Start of Data shown

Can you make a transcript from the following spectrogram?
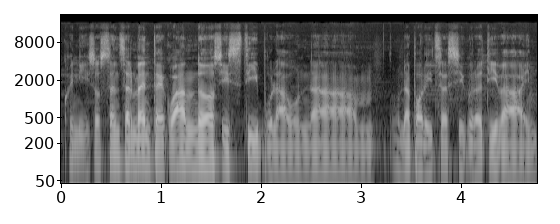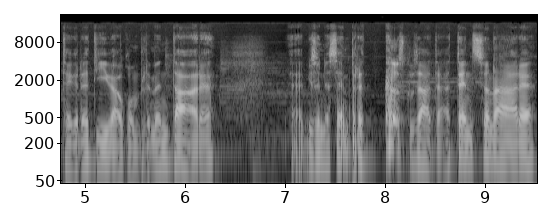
Quindi sostanzialmente quando si stipula una, una polizza assicurativa integrativa o complementare, eh, bisogna sempre scusate, attenzionare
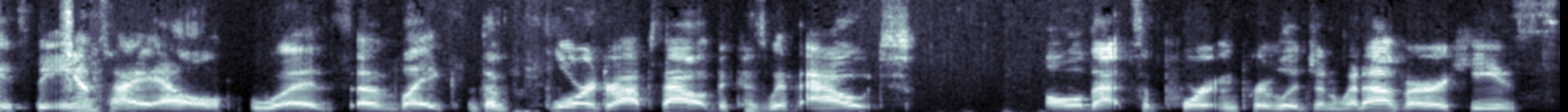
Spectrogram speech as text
it's the anti Elle Woods of like the floor drops out because without all that support and privilege and whatever, he's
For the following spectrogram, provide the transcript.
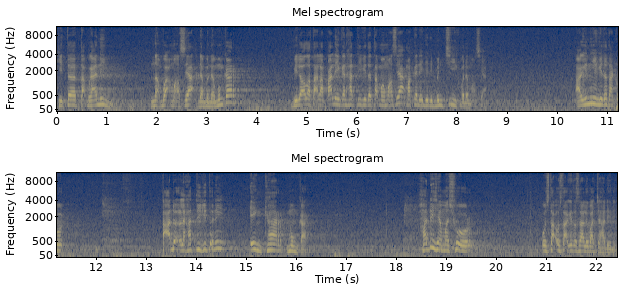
kita tak berani nak buat maksiat dan benda mungkar bila Allah Ta'ala palingkan hati kita tak mau maksiat maka dia jadi benci kepada maksiat hari ini yang kita takut tak ada dalam hati kita ni ingkar mungkar hadis yang masyhur Ustaz-ustaz kita selalu baca hadis ni.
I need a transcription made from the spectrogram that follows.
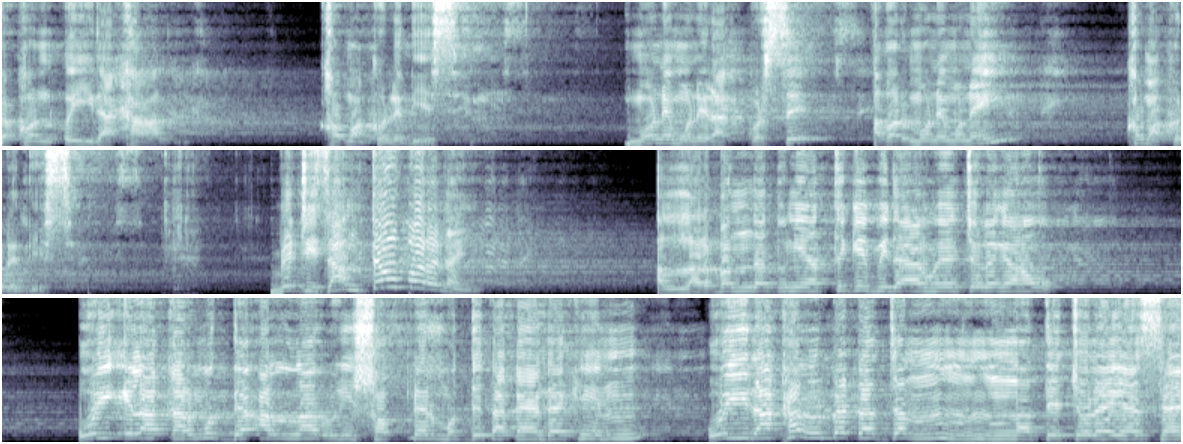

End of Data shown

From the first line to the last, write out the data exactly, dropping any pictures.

Task solution:
Can you make a transcript from the following spectrogram?
Quindi sostanzialmente quando si stipula una, una polizza assicurativa integrativa o complementare, eh, bisogna sempre scusate, attenzionare
Spectrogram speech as text
it's the anti Elle Woods of like the floor drops out because without all that support and privilege and whatever, he's
For the following spectrogram, provide the transcript.
kita tak berani nak buat maksiat dan benda mungkar bila Allah Ta'ala palingkan hati kita tak mau maksiat maka dia jadi benci kepada maksiat hari ini yang kita takut tak ada dalam hati kita ni ingkar mungkar hadis yang masyhur Ustaz-ustaz kita selalu baca hadis ni.
I need a transcription made from the spectrogram that follows.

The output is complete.